**WHAT THE TASK ASKS**
With all images left out, restate the records below exactly as written.

**DATA SUPPLIED**
--- START ---

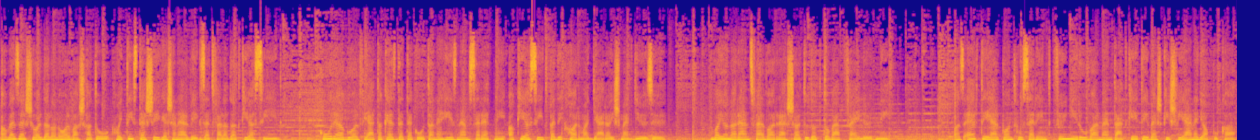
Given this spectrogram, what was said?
A vezes oldalon olvasható, hogy tisztességesen elvégzett feladat ki a szíd. Kórea golfját a kezdetek óta nehéz nem szeretni, a Kia Ceed pedig harmadjára is meggyőző. Vajon a ráncfelvarrással tudott tovább fejlődni? Az RTL.hu szerint fűnyíróval ment át két éves kisfián egy apuka.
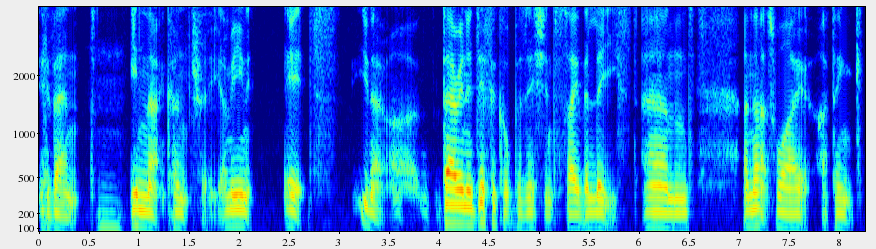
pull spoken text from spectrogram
event Mm. in that country. I mean, it's you know uh, they're in a difficult position to say the least, and and that's why I think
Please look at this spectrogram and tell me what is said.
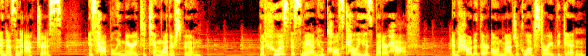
and as an actress, is happily married to Tim Weatherspoon. But who is this man who calls Kelly his better half? And how did their own magic love story begin?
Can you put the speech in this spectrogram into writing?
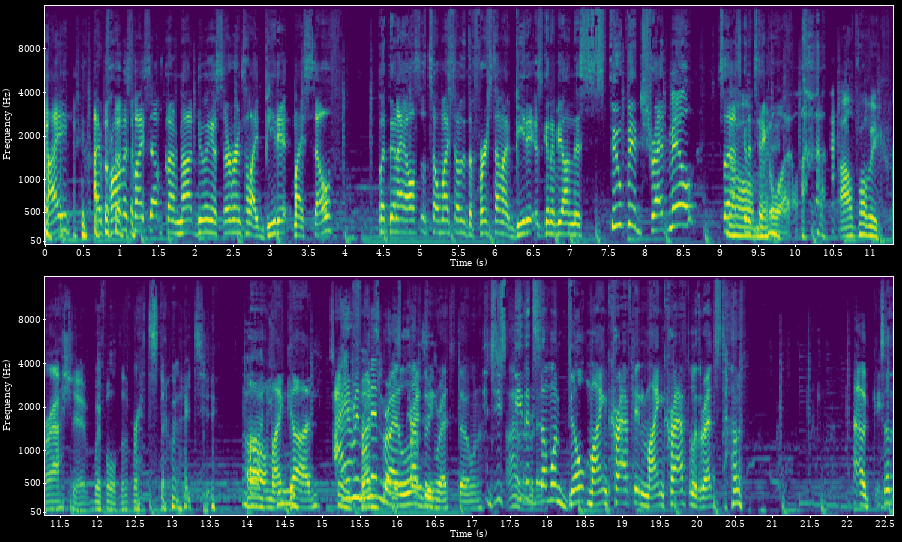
I I promised myself that I'm not doing a server until I beat it myself. But then I also told myself that the first time I beat it is going to be on this stupid treadmill, so that's Oh, going to take a while. I'll probably crash it with all the redstone I do. oh, oh my god! I remember i It's love doing redstone Did you see remember that someone built Minecraft in Minecraft with redstone? okay So,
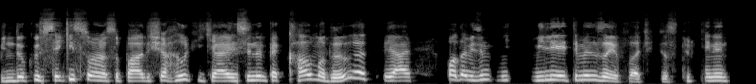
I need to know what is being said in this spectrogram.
1908 sonrası padişahlık hikayesinin pek kalmadığı yani o da bizim milli eğitimin zayıflığı açıkçası. Türkiye'nin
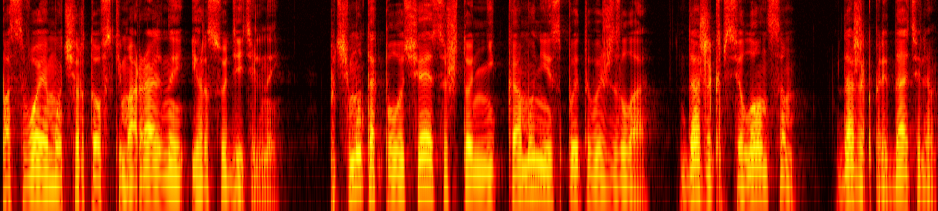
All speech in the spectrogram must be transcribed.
по-своему чертовски моральной и рассудительной. Почему так получается, что никому не испытываешь зла? Даже к псилонцам, даже к предателям,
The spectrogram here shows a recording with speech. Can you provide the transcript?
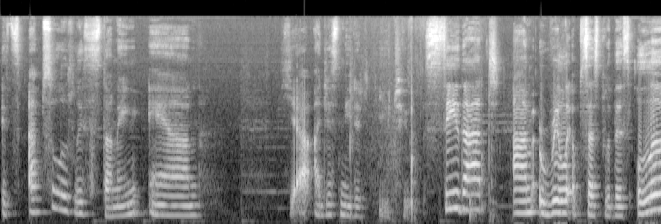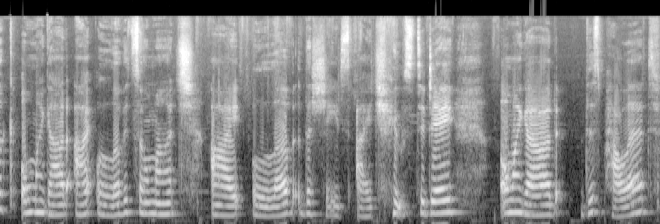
It's absolutely stunning and yeah, I just needed you to see that. I'm really obsessed with this look. Oh my god, I love it so much. I love the shades I choose today. Oh my god, this palette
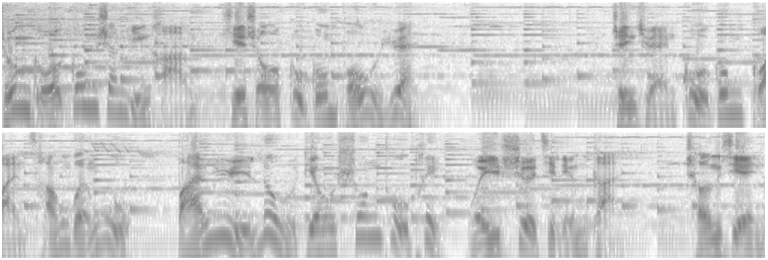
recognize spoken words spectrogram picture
中国工商银行携手故宫博物院，甄选故宫馆藏文物白玉镂雕双兔佩为设计灵感，呈现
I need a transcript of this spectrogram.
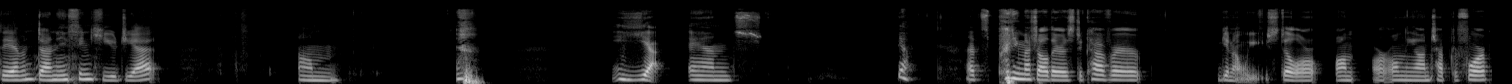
they haven't done anything huge yet. Um, yeah, and that's pretty much all there is to cover. You know, we still are on are only on chapter four.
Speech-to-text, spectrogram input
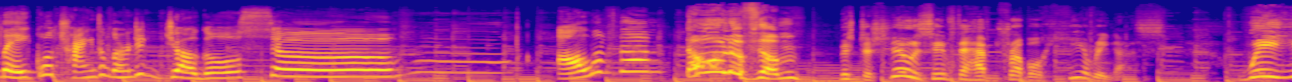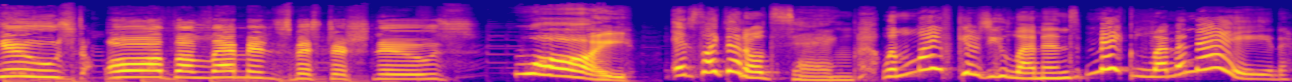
lake while trying to learn to juggle. So. hmm, All of them? All of them? Mr. Snooze seems to have trouble hearing us. We used all the lemons, Mr. Snooze. Why? It's like that old saying when life gives you lemons, make lemonade.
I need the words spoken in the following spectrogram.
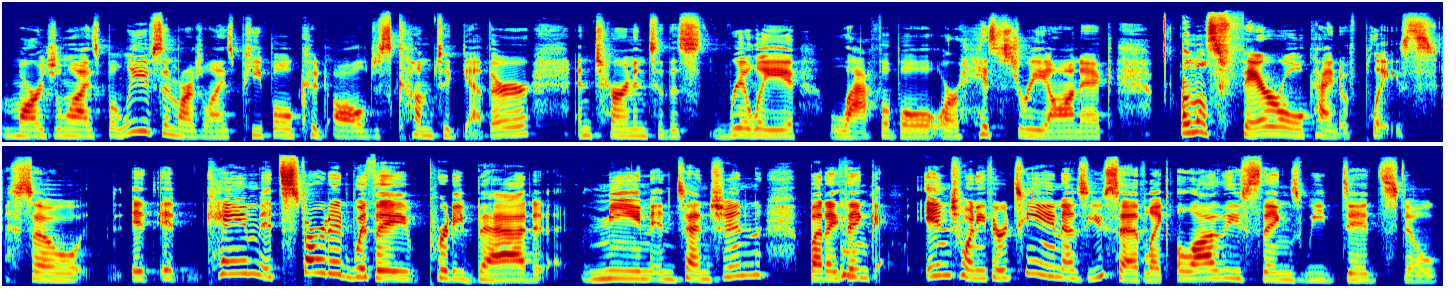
marginalized beliefs and marginalized people could all just come together and turn into this really laughable or histrionic almost feral kind of place. So it it came it started with a pretty bad mean intention, but I think in 2013 as you said like a lot of these things we did still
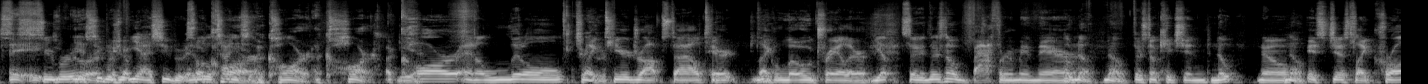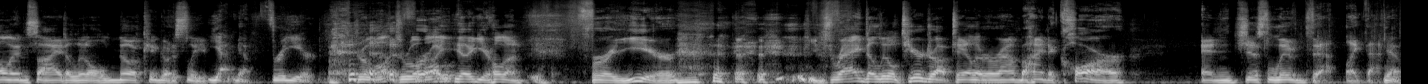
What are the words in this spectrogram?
Subaru Yeah, Subaru. like a- yeah, Subaru. so a little tiny, car. a car, a car. a Yeah. car and a little Trailer. like teardrop style tear like low trailer. Yep. So there's no bathroom in there. Oh, no, no. There's no kitchen. Nope. No. No. It's just like crawl inside a little nook and go to sleep. Yeah, yeah, for a year. Drove all, drove For all, a, year. Hold on. For a year, you dragged a little teardrop trailer around behind a car and just lived that like that. Yeah.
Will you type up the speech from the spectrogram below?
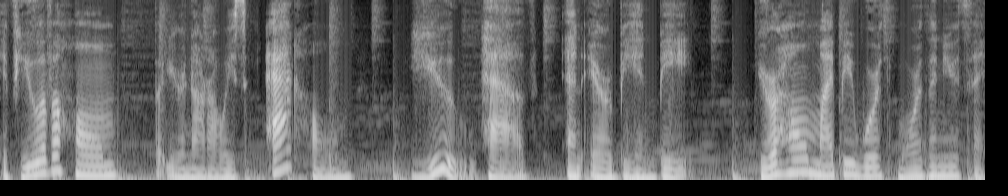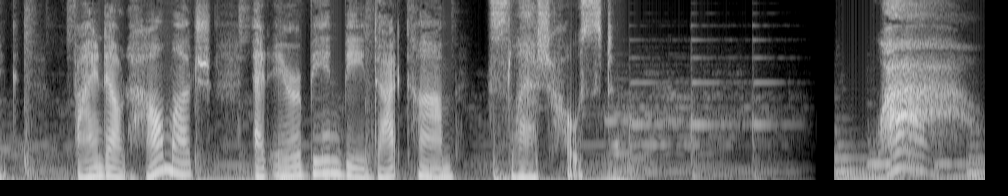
If you have a home, but you're not always at home, you have an Airbnb. Your home might be worth more than you think. Find out how much at airbnb.com/slash host. Wow.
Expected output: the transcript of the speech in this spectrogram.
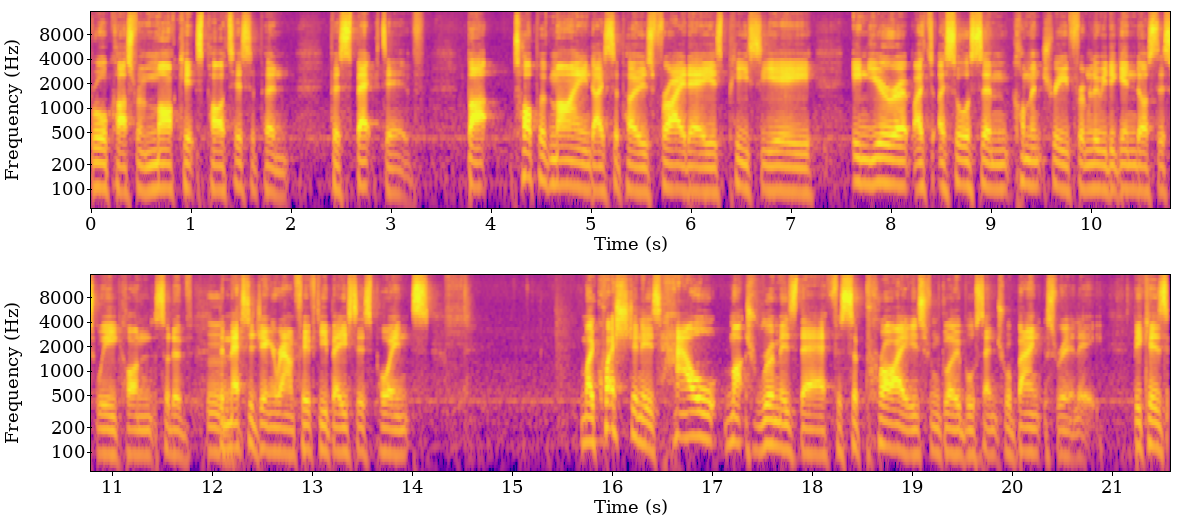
broadcast from a markets participant perspective. But top of mind, I suppose, Friday is PCE. In Europe, I, I saw some commentary from Louis de Guindos this week on sort of mm. the messaging around 50 basis points. My question is, how much room is there for surprise from global central banks, really? Because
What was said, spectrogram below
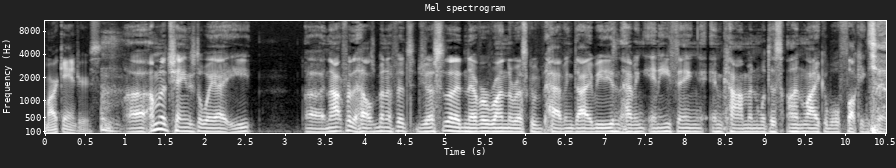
Mark Andrews. Uh, I'm going to change the way I eat. Uh, not for the health benefits, just so that I'd never run the risk of having diabetes and having anything in common with this unlikable fucking thing.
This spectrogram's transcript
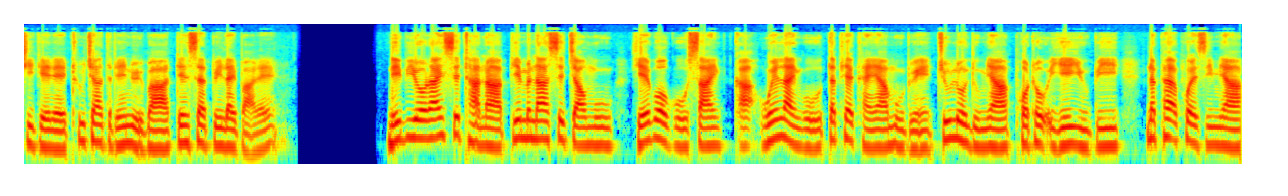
ရှိခဲ့တဲ့ထူးခြားသတင်းတွေပါတင်ဆက်ပေးလိုက်ပါတယ်။နေပြည်တော်တိုင်းစစ်ဌာနပြည်မနာစစ်ကြောင်းမှုရဲဘော်ကိုဆိုင်ကဝင်းလိုင်ကိုတပ်ဖြတ်ခံရမှုတွင်ကျူးလွန်သူများဖော်ထုတ်အရေးယူပြီးနှစ်ဖက်အဖွဲ့အစည်းများ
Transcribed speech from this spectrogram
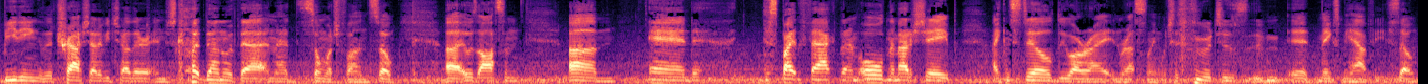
beating the trash out of each other and just got done with that and had so much fun. So uh, it was awesome. Um, and despite the fact that I'm old and I'm out of shape, I can still do all right in wrestling, which is which is it makes me happy. So,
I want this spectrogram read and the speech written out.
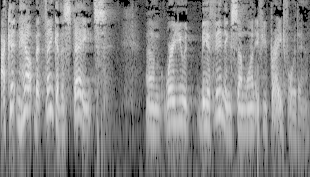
I couldn't help but think of the states um, where you would be offending someone if you prayed for them.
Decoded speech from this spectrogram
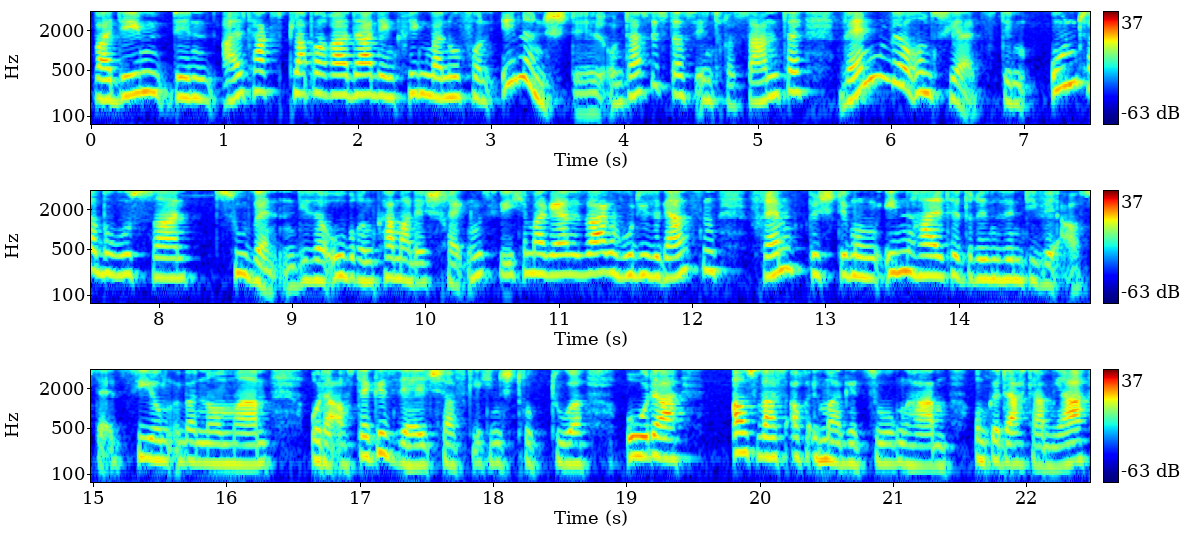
weil den, den Alltagsplapperer da, den kriegen wir nur von innen still. Und das ist das Interessante, wenn wir uns jetzt dem Unterbewusstsein zuwenden, dieser oberen Kammer des Schreckens, wie ich immer gerne sage, wo diese ganzen Fremdbestimmungen, Inhalte drin sind, die wir aus der Erziehung übernommen haben oder aus der gesellschaftlichen Struktur oder aus was auch immer gezogen haben und gedacht haben, ja,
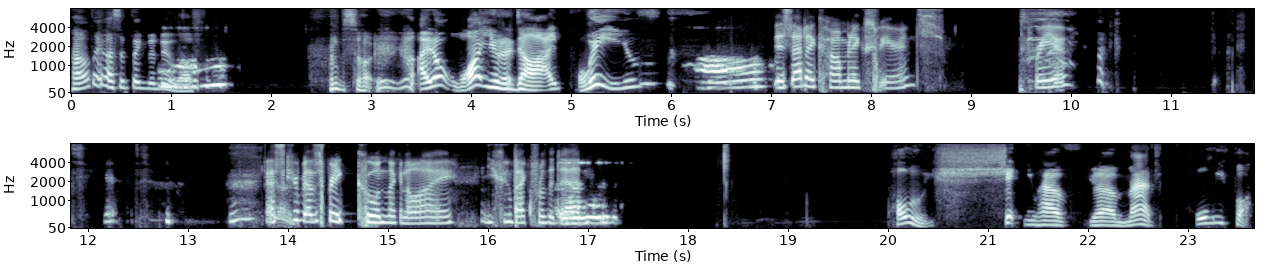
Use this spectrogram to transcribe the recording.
I don't think that's a thing to do, love. I'm sorry. I don't want you to die, please. Aw. Is that a common experience for you? That's God cr- that's pretty cool. I'm not gonna lie. You come back from the dead. Holy shit, you have you have magic. Holy fuck.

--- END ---

**TASK RESPONSE**
Given this spectrogram, what was said?
A vezes oldalon olvasható, hogy tisztességesen elvégzett feladat ki a szíd. Kórea golfját a kezdetek óta nehéz nem szeretni, a Kia Ceed pedig harmadjára is meggyőző. Vajon a ráncfelvarrással tudott tovább fejlődni? Az RTL.hu szerint fűnyíróval ment át két éves kisfián egy apuka.
pull spoken text from spectrogram
event Mm. in that country. I mean, it's you know uh, they're in a difficult position to say the least, and and that's why I think
Please look at this spectrogram and tell me what is said.
and as an actress, is happily married to Tim Weatherspoon. But who is this man who calls Kelly his better half? And how did their own magic love story begin?
Can you put the speech in this spectrogram into writing?
I I promised myself that I'm not doing a server until I beat it myself. But then I also told myself that the first time I beat it is going to be on this stupid treadmill, so that's Oh, going to take a while. I'll probably crash it with all the redstone I do. oh, oh my god! I remember i It's love doing redstone Did you see remember that someone built Minecraft in Minecraft with redstone? okay So,
I need to know what is being said in this spectrogram.
1908 sonrası padişahlık hikayesinin pek kalmadığı yani o da bizim milli eğitimin zayıflığı açıkçası. Türkiye'nin
All speech in the spectrogram must be transcribed.
по-своему чертовски моральной и рассудительной. Почему так получается, что никому не испытываешь зла? Даже к псилонцам, даже к предателям,
The spectrogram here shows a recording with speech. Can you provide the transcript?
It's absolutely stunning and yeah, I just needed you to see that. I'm really obsessed with this look. Oh my god, I love it so much. I love the shades I choose today. Oh my god, this palette
recognize spoken words spectrogram picture
中国工商银行携手故宫博物院，甄选故宫馆藏文物白玉镂雕双兔佩为设计灵感，呈现
I need a transcript of this spectrogram.
they haven't done anything huge yet. Um, yeah, and that's pretty much all there is to cover. You know, we still are on are only on chapter four.
Speech-to-text, spectrogram input
lake while trying to learn to juggle. So. hmm, All of them? All of them? Mr. Snooze seems to have trouble hearing us. We used all the lemons, Mr. Snooze. Why? It's like that old saying when life gives you lemons, make lemonade.
I need the words spoken in the following spectrogram.
marginalized beliefs and marginalized people could all just come together and turn into this really laughable or histrionic almost feral kind of place. So it it came it started with a pretty bad mean intention, but I think in 2013 as you said like a lot of these things we did still
What are the words in this spectrogram?
Subaru Yeah, Subaru. like a- yeah, Subaru. so a little tiny, car. a car, a car. a Yeah. car and a little Trailer. like teardrop style tear like low trailer. Yep. So there's no bathroom in there. Oh, no, no. There's no kitchen. Nope. No. No. It's just like crawl inside a little nook and go to sleep. Yeah, yeah, for a year. Drove all, drove For all, a, year. Hold on. For a year, you dragged a little teardrop trailer around behind a car and just lived that like that. Yeah.
Will you type up the speech from the spectrogram below?
If you have a home, but you're not always at home, you have an Airbnb. Your home might be worth more than you think. Find out how much at airbnb.com/slash host. Wow.
Expected output: the transcript of the speech in this spectrogram.
broadcast from a markets participant perspective. But top of mind, I suppose, Friday is PCE. In Europe, I, I saw some commentary from Louis de Guindos this week on sort of mm. the messaging around 50 basis points. My question is, how much room is there for surprise from global central banks, really? Because
What was said, spectrogram below
Mark Andrews. Uh, I'm going to change the way I eat. Uh, not for the health benefits, just so that I'd never run the risk of having diabetes and having anything in common with this unlikable fucking thing.
This spectrogram's transcript
ရှိခဲ့တဲ့ထူးခြားသတင်းတွေပါတင်ဆက်ပေးလိုက်ပါတယ်။နေပြည်တော်တိုင်းစစ်ဌာနပြည်မနာစစ်ကြောင်းမှုရဲဘော်ကိုဆိုင်ကဝင်းလိုင်ကိုတပ်ဖြတ်ခံရမှုတွင်ကျူးလွန်သူများဖော်ထုတ်အရေးယူပြီးနှစ်ဖက်အဖွဲ့အစည်းများ
Transcribed speech from this spectrogram
beating the trash out of each other and just got done with that and had so much fun. So uh, it was awesome. Um, and despite the fact that I'm old and I'm out of shape, I can still do all right in wrestling, which is which is it makes me happy. So,
I want this spectrogram read and the speech written out.
I couldn't help but think of the states um, where you would be offending someone if you prayed for them.
Decoded speech from this spectrogram
weil den, den Alltagsplapperer da, den kriegen wir nur von innen still. Und das ist das Interessante, wenn wir uns jetzt dem Unterbewusstsein zuwenden, dieser oberen Kammer des Schreckens, wie ich immer gerne sage, wo diese ganzen Fremdbestimmungen, Inhalte drin sind, die wir aus der Erziehung übernommen haben oder aus der gesellschaftlichen Struktur oder aus was auch immer gezogen haben und gedacht haben, ja,
Use this spectrogram to transcribe the recording.
I don't think that's a thing to do, love. I'm sorry. I don't want you to die, please. Aw. Is that a common experience for you? That's God cr- that's pretty cool. I'm not gonna lie. You come back from the dead. Holy shit, you have you have magic. Holy fuck.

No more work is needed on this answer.